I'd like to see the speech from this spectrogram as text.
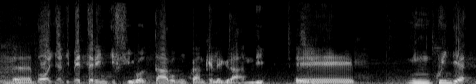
mm. eh, voglia di mettere in difficoltà comunque anche le grandi. E, in, quindi eh,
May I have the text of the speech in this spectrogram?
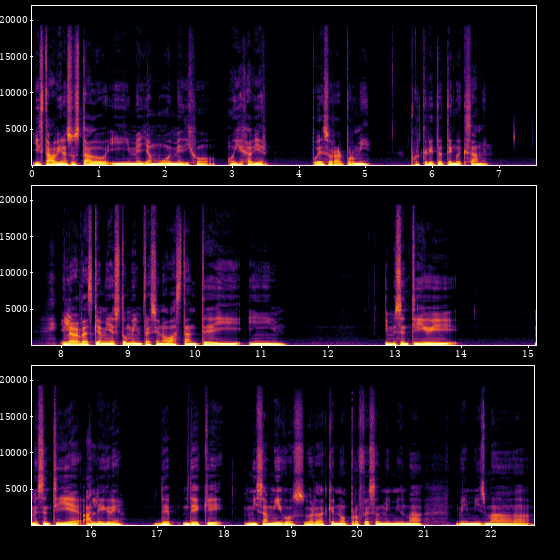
Y estaba bien asustado y me llamó y me dijo, oye Javier, puedes orar por mí porque ahorita tengo examen. Y la verdad es que a mí esto me impresionó bastante y, y, me sentí, me sentí alegre de, de, que mis amigos, ¿verdad? Que no profesan mi misma, mi misma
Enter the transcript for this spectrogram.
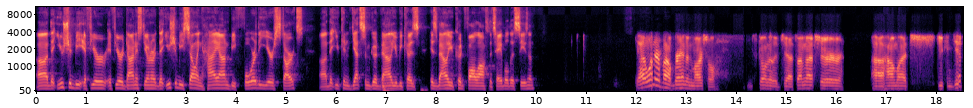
uh, that you should be if you're if you're a dynasty owner that you should be selling high on before the year starts? Uh, that you can get some good value because his value could fall off the table this season. Yeah, I wonder about Brandon Marshall. He's going to the Jets. I'm not sure uh, how much you can get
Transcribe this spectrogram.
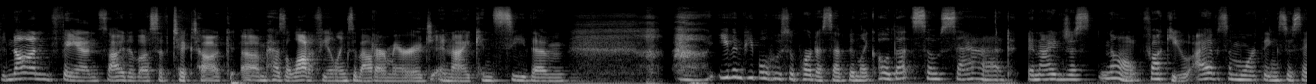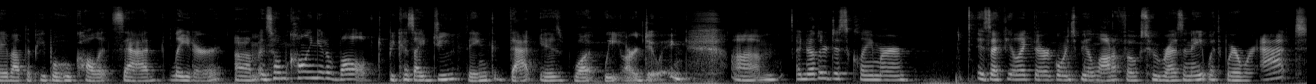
the non-fan side of us of TikTok, um, has a lot of feelings about our marriage, and I can see them even people who support us have been like, oh, that's so sad. And I just, no, fuck you. I have some more things to say about the people who call it sad later. Um, and so I'm calling it evolved because I do think that is what we are doing. Um, another disclaimer is I feel like there are going to be a lot of folks who resonate with where we're at.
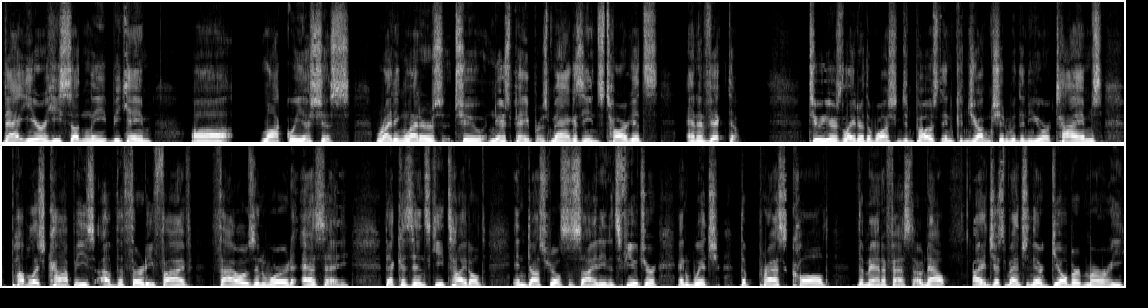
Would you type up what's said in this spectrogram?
That year, he suddenly became uh, loquacious, writing letters to newspapers, magazines, targets, and a victim. Two years later, the Washington Post, in conjunction with the New York Times, published copies of the 35,000 word essay that Kaczynski titled Industrial Society and Its Future, and which the press called the manifesto. Now, I just mentioned there Gilbert Murray.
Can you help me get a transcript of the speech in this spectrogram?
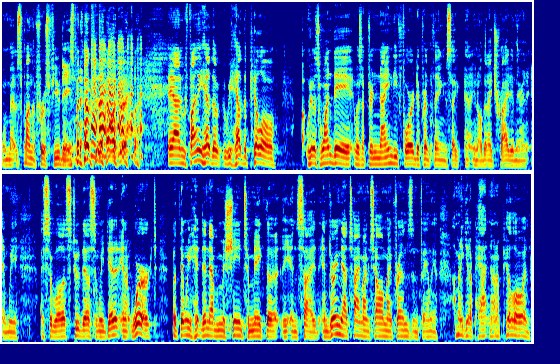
well, it was fun the first few days, but after that, and we finally had the, we had the pillow. It was one day. It was after 94 different things, like uh, you know, that I tried in there, and, and we, I said, well, let's do this, and we did it, and it worked. But then we didn't have a machine to make the the inside. And during that time, I'm telling my friends and family, I'm going to get a patent on a pillow, and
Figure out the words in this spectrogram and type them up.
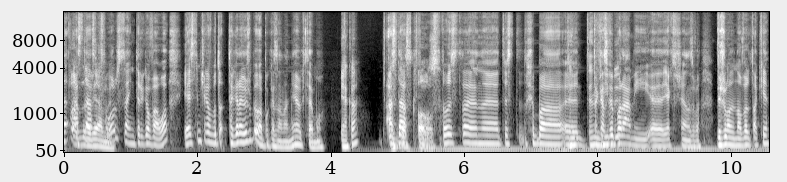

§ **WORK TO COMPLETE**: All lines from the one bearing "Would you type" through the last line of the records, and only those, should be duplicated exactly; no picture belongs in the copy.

§ **EXERCISE RESPONSE**:
Would you type up what's said in this spectrogram?
That year, he suddenly became uh, loquacious, writing letters to newspapers, magazines, targets, and a victim. Two years later, the Washington Post, in conjunction with the New York Times, published copies of the 35,000 word essay that Kaczynski titled Industrial Society and Its Future, and which the press called the manifesto. Now, I just mentioned there Gilbert Murray.
Can you help me get a transcript of the speech in this spectrogram?
well, it was fun the first few days, but after that, and we finally had the, we had the pillow. It was one day. It was after 94 different things, like uh, you know, that I tried in there, and, and we, I said, well, let's do this, and we did it, and it worked. But then we didn't have a machine to make the the inside. And during that time, I'm telling my friends and family, I'm going to get a patent on a pillow, and
Figure out the words in this spectrogram and type them up.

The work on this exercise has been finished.